I have never taken a toilet break during my 13 completed marathons, much due to me running so slow that I have no time to spare. I did, however, hear about runners spending 10-15 minutes in line for the toilets along the course, so the best advice is to try to keep it in as long as possible.

From about 5 km you will find drinking station about every 3 km. All of these have water and every second has sports drink. At the various stations also gel, bananas, and other types of energy are offered. A complete list of what you will get at the different stations can be found in the Runner’s handbook.

The Japanese are from childhood trained in not throwing garbage but to bring it home with them and in Tokyo the streets are so clean you can practically eat off them. At each drinking station there were lots of boxes for discarding your drinking cups. In addition you had volunteers every 100m or so, holding up bags for us to discard our garbage. Even with these precautions, a disappointed number of runners managed to just throw their cups and gels on the street. I mean, I do understand the elite group not doing this, but it should be that hard for the rest of the runners.

8. Finishing Area

The finishing area was just as organized as the rest of the marathon and when we finally crossed the finishing line, we were promptly met by a water station and a goodie bag station, a station for aluminum blankets, one for the finisher medal and also a separate station for those receiving the Six Star Finisher medal (meaning you have completed marathons in Boston, Chicago, New York, Berlin, London and Tokyo). A huge moment!

Further on we were led to our baggage and then to a separate building for charity runners where we could change our clothes and warm ourselves.

I also heard rumors that those having registered at the expo that they were not to bring any baggage to the starting line, got a poncho and a fleece jacket. I did not, however, see any of those, since I had more than enough looking out for my self.

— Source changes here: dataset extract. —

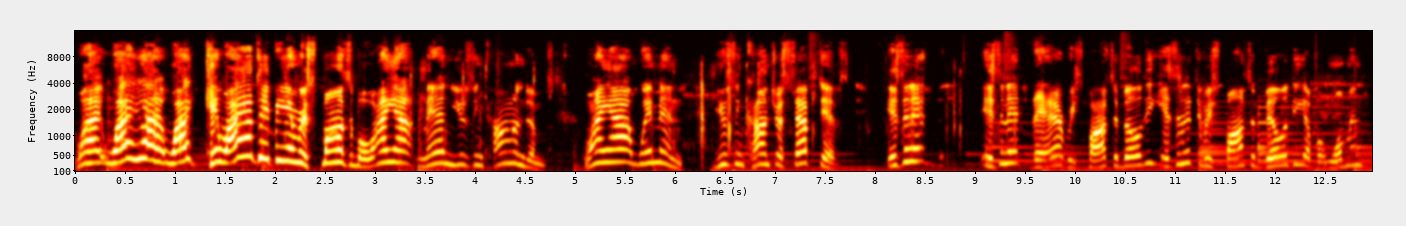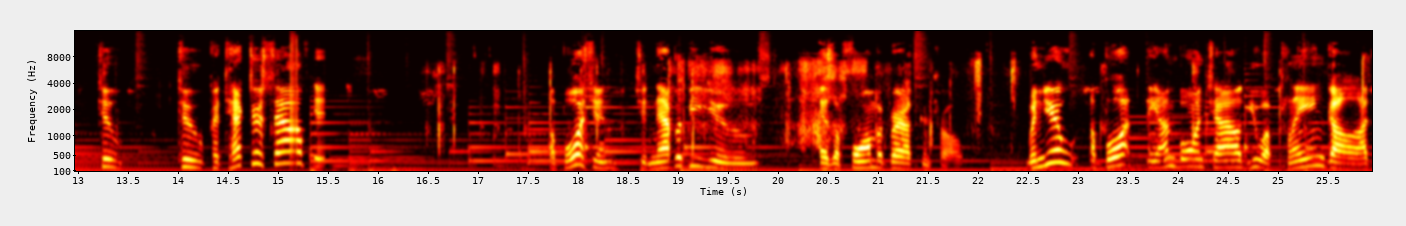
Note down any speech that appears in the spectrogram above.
Why, why, why, can, why aren't they being responsible? Why aren't men using condoms? Why aren't women using contraceptives? Isn't it, isn't it their responsibility? Isn't it the responsibility of a woman to, to protect herself? It, abortion should never be used as a form of birth control. When you abort the unborn child, you are playing God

These are some of the reflections I made before, during and after the run and I hope they can be of help to others who are to participate in Tokyo Marathon, an adventure I would really recommend. 🙂